William Topaz McGonagall (March 1825 – 29 September 1902) was an Irish weaver, poet and actor who lived in Scotland. He won notoriety as an extremely bad poet who exhibited no recognition of, or concern for, his peers' opinions of his work. He wrote about 200 poems, including "The Tay Bridge Disaster" and "The Famous Tay Whale", which are widely regarded as some of the worst in English literature. Groups throughout Scotland engaged him to make recitations from his work, and contemporary descriptions of these performances indicate that many listeners were appreciating McGonagall's skill as a comic music hall character. Collections of his verse remain popular, with several volumes available today. McGonagall has been lampooned as the worst poet in British history. The chief criticisms are that he was deaf to poetic metaphor and unable to scan correctly. His only apparent understanding of poetry was his belief that it needed to rhyme. McGonagall's fame stems from the humorous effects these shortcomings are considered to generate in his work. Scholars argue that his inappropriate rhythms, weak vocabulary, and ill-advised imagery combine to make his work amongst the most unintentionally amusing dramatic poetry in the English language. His work is in a long tradition of narrative ballads and verse written and published about great events and tragedies, and widely circulated among the local population as handbills. In an age before radio and television, their voice was one way of communicating important news to an avid public. more…
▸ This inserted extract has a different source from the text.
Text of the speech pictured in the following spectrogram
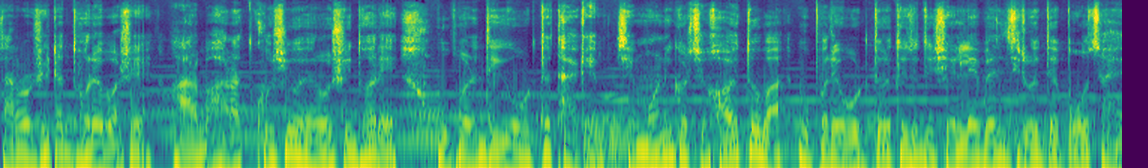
তার রশিটা ধরে বসে, আর বাহারাত খুশি হয়ে রশি ধরে উপরের দিকে উঠতে থাকে। সে মনে করছে হয়তোবা উপরে উঠতে উঠতে যদি সে লেভেল জিরোতে পৌঁছায়,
All William Topaz McGonagall poems | William Topaz McGonagall Books

FAVORITE (0 fans)

Discuss this William Topaz McGonagall poem with the community:

0 Comments

    Translation

    Find a translation for this poem in other languages:

    Select another language:

    • - Select -
    • 简体中文 (Chinese - Simplified)
    • 繁體中文 (Chinese - Traditional)
    • Español (Spanish)
    • Esperanto (Esperanto)
    • 日本語 (Japanese)
    • Português (Portuguese)
    • Deutsch (German)
    • العربية (Arabic)
    • Français (French)
    • Русский (Russian)
    • ಕನ್ನಡ (Kannada)
    • 한국어 (Korean)
    • עברית (Hebrew)
    • Gaeilge (Irish)
    • Українська (Ukrainian)
    • اردو (Urdu)
    • Magyar (Hungarian)
    • मानक हिन्दी (Hindi)
    • Indonesia (Indonesian)
    • Italiano (Italian)
    • தமிழ் (Tamil)
    • Türkçe (Turkish)
    • తెలుగు (Telugu)
    • ภาษาไทย (Thai)
    • Tiếng Việt (Vietnamese)
    • Čeština (Czech)
    • Polski (Polish)
    • Bahasa Indonesia (Indonesian)
    • Românește (Romanian)
    • Nederlands (Dutch)
    • Ελληνικά (Greek)
    • Latinum (Latin)
    • Svenska (Swedish)
    • Dansk (Danish)
    • Suomi (Finnish)
    • فارسی (Persian)
    • ייִדיש (Yiddish)
    • հայերեն (Armenian)
    • Norsk (Norwegian)
    • English (English)

    Citation

    Use the citation below to add this poem to your bibliography:

    Style:MLAChicagoAPA

    "Lines in Praise of Professor Blackie" Poetry.com. STANDS4 LLC, 2021. Web. 16 Jun 2021. <https://www.poetry.com/poem/41829/lines-in-praise-of-professor-blackie>.

    We need you!

    Help us build the largest poetry community and poems collection on the web!

    Browse Poetry.com

    Quiz

    Are you a poetry master?

    »
    Who wrote the poem "Still I Rise"?
    • A. Elizabeth Barrett Browning
    • B. Dylan Thomas
    • C. Robert Burns
    • D. Maya Angelou

    Our favorite collection of

    Famous Poets

    »